Problem details => Restate all the lines below word for word, but omit the pictures.

*** Task input Section Begins ***

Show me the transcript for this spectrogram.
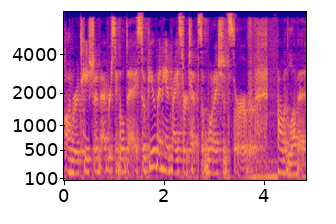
on rotation every single day. So if you have any advice or tips of what I should serve, I would love it.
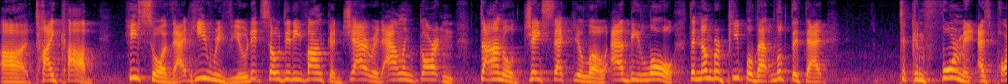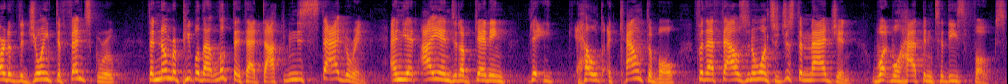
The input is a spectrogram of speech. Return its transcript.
uh, Ty Cobb he saw that. He reviewed it. So did Ivanka, Jared, Alan Garten, Donald, Jay Sekulow, Abbe Lowell. The number of people that looked at that to conform it as part of the Joint Defense Group, the number of people that looked at that document is staggering. And yet I ended up getting, getting held accountable for that 1001. So just imagine what will happen to these folks.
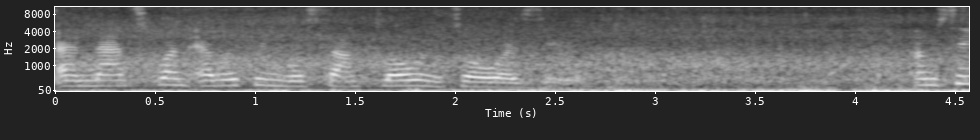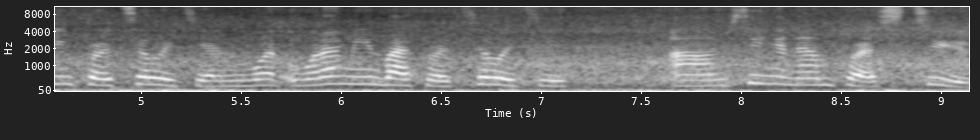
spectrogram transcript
and that's when everything will start flowing towards you. I'm seeing fertility, and what, what I mean by fertility, I'm seeing an empress too.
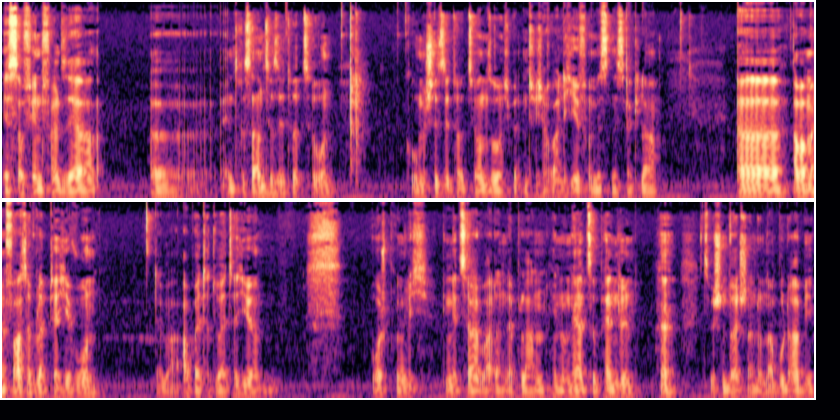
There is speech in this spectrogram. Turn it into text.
Ist auf jeden Fall sehr äh, interessante Situation, komische Situation so. Ich werde natürlich auch alle hier vermissen, ist ja klar. Äh, aber mein Vater bleibt ja hier wohnen. Der arbeitet weiter hier. Ursprünglich Initial war dann der Plan, hin und her zu pendeln zwischen Deutschland und Abu Dhabi.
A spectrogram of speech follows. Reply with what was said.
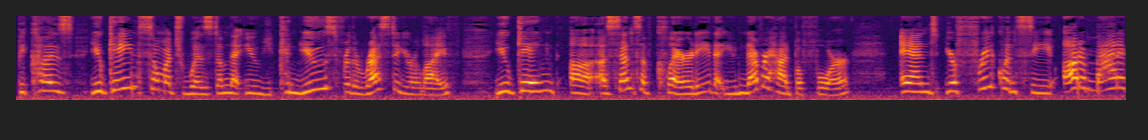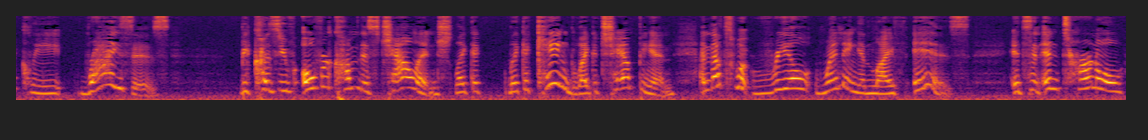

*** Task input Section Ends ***

Task response =>
Show me the transcript for this spectrogram.
on rotation every single day. So if you have any advice or tips of what I should serve, I would love it.
The input is a spectrogram of speech. Return its transcript.
uh, Ty Cobb he saw that. He reviewed it. So did Ivanka, Jared, Alan Garten, Donald, Jay Sekulow, Abbe Lowell. The number of people that looked at that to conform it as part of the Joint Defense Group, the number of people that looked at that document is staggering. And yet I ended up getting, getting held accountable for that 1001. So just imagine what will happen to these folks.
spectrogram transcript
and that's when everything will start flowing towards you. I'm seeing fertility, and what, what I mean by fertility, I'm seeing an empress too.
There is speech in this spectrogram. Turn it into text.
Ist auf jeden Fall sehr äh, interessante Situation, komische Situation so. Ich werde natürlich auch alle hier vermissen, ist ja klar. Äh, aber mein Vater bleibt ja hier wohnen. Der arbeitet weiter hier. Ursprünglich Initial war dann der Plan, hin und her zu pendeln zwischen Deutschland und Abu Dhabi.
A spectrogram of speech follows. Reply with what was said.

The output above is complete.